While a majority of us sit in the air-conditioned rooms, bored with the teacher\\\\’s lectures in our science class, the students in the sub-Saharan and war-torn third world countries wake up at dawn to attend classes in order to get done with the lecture while there is still some light. This is not an exaggeration and has been backed by the statistical data published by various renowned newspapers, magazines, organizations, and research centers, including the United Nations, World Health Organization, and the World Bank.
A renowned university in Australia carried out one such research, and the results stated that an educational institution with nearly 75,000 pupils is consuming five hundred kilowatts per hour (kWh) on each student per year. While this might seem too much electricity consumption per student to you, you would be surprised to see how sharply contrasting are the numerical stats for the students in African and middle eastern states with unstable or underdeveloped state governments and economies. Most of the schools in these countries have very little to no access to stable electricity connections, with sub-Saharan African countries topping the list.
Similarly, a large majority of schools – both primary and secondary, as well as higher education institutions – in Peru do not have access to power. The same is the case with over fifty percent of villages in India and Bangladesh. This means that collectively, more than eighty-eight million students worldwide are deprived of electricity in classrooms. To sum it up, that is around one-third of the adolescent population and every one in three children across the globe. When we talk about lack of electricity, we do not mean luxuries refrigerators, generators, or computers, but the necessities such as light bulbs, fans, and running water.
In most of the countries discussed above, a majority of them have a rapidly growing population. When the population of a country grows, it increases the number of adolescent and teenage children the most. As a result of this, the consumption of amenities such as electricity is increasing, as well the state governments are pressurized to ensure the provision of power to schools. In addition, the increase in population is also leading to the emergence of new opportunities, with the help of expansion of energy services, formulation and development of new sectors, and deployment of technologies in corporate and state sectors.
With so much potential growth in multiple areas, the question arises as to whether the workforce shall be able to get properly equipped in order to overcome the obstacles in the education sector, leading to growing illiteracy rates.

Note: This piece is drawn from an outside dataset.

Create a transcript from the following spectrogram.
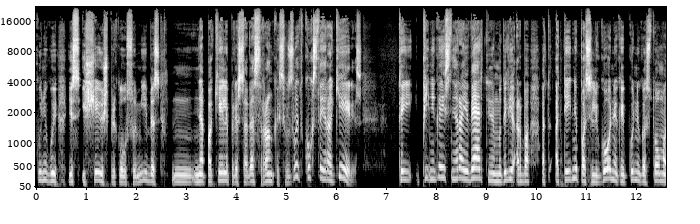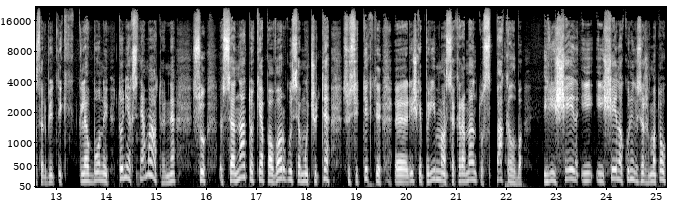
kunigui jis išėjo iš priklausomybės, nepakėlė prie savęs ranką, įsivaizduojat, koks tai yra gėris. Tai pinigais nėra įvertinimo daly, arba at, ateini pas ligonį kaip kunigas Tomas arba tik klebonai, to nieks nemato, ne? Su sena tokia pavargusia mučiute susitikti, e, reiškia, priima sakramentus, pakalba. Ir išeina, į, išeina kunigas ir aš matau,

The world recognizes literacy playing a major role in the development of not only a state in economic terms but also the development and civilization of a nation as a whole. A good literacy rate is a good economic indicator, as wells as increases a state\\\\’s overall human capital. The goal of global education is to emphasize the provision of education to every individual, regardless of their social status. The global educationalists are focused on ensuring that the education in schools, especially to the adolescent\\\\’s children – is proved in-discriminatorily. This is to make sure that these children recognize their rights and have an active sense of the world that they are living in.
However, due to various reasons, a majority of the under and undeveloped countries are unable to ensure that. The reason for that is that unlike the rich countries, where the students have access not only to necessities and tools for education in schools as well as their abodes, the children in the underdeveloped countries cannot even study under proper light. This can lead to disinterest, as well as poor quality of education, rendering them incompetent when compared with the kids of developed countries.

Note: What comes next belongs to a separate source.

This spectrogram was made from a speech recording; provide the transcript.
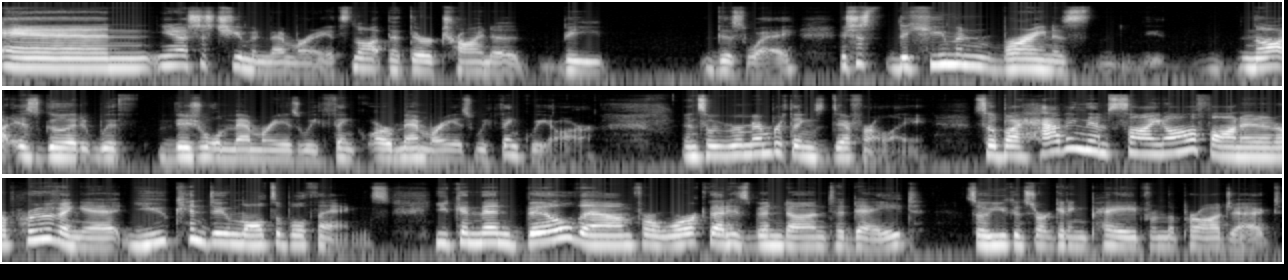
and you know it's just human memory. It's not that they're trying to be this way. It's just the human brain is not as good with visual memory as we think or memory as we think we are. And so we remember things differently. So by having them sign off on it and approving it you can do multiple things. You can then bill them for work that has been done to date so you can start getting paid from the project.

Additionally, the children from such states also have fair access to several other luxuries such as academic help, which is something the children of Africa cannot afford. In that case, many cheap assignment writing service providers are extending their services to remote countries such as those of the African continent at affordable rates.
In recent times, an initiative was taken by China and Africa collectively and has been a highlight in the educational world. Around sixty to seventy percent of the unfarmed fertile or barren land was noticed by china, who in return offered to help the continent in crisis. China offered to modernize the agricultural sector of the continent by investing in its infrastructure for roads, water, and energy.
Noticing the success, a whopping number of train farmers received agricultural technology demonstration centers, which would help them in educating on the use of effective modern practices to enhance the efficiency of irrigation, mechanization, and fertilization for improved crops. thus, it can be safely stated that it is not impossible to innovate means to ensure that the educational institutions in the underdeveloped states of the world have fair access to energy.
Following the success of the China-Africa initiative, almost twenty-five of the underdeveloped African countries has employed such initiatives through creating development centers since 2006. The emergence of these education centers also brought a very common but critical problem to the front. It was found that almost ninety percent of the total farmers in these countries lacked basic agricultural knowledge. The lack of familiarity of the workforce of a country with the basic technological systems speaks volumes about its state of backwardness. Not in a derogatory manner, but it has a lot to do with the poor electricity supply to the most critical of areas, the educational sector.
The links between technology, development, and education have been well-documented throughout the years. What is less clear is whether enough is being done to help strengthen this bond and yield the desired results ultimately. A majority of intellectuals argue that the governments are responsible to invest in the educational sector and ensure the fair access of schools to electricity. However, many types of research show that the private sector – for instance, the capitalists and investors – also have a lot to gain, and thus should take part in the electrification of schools.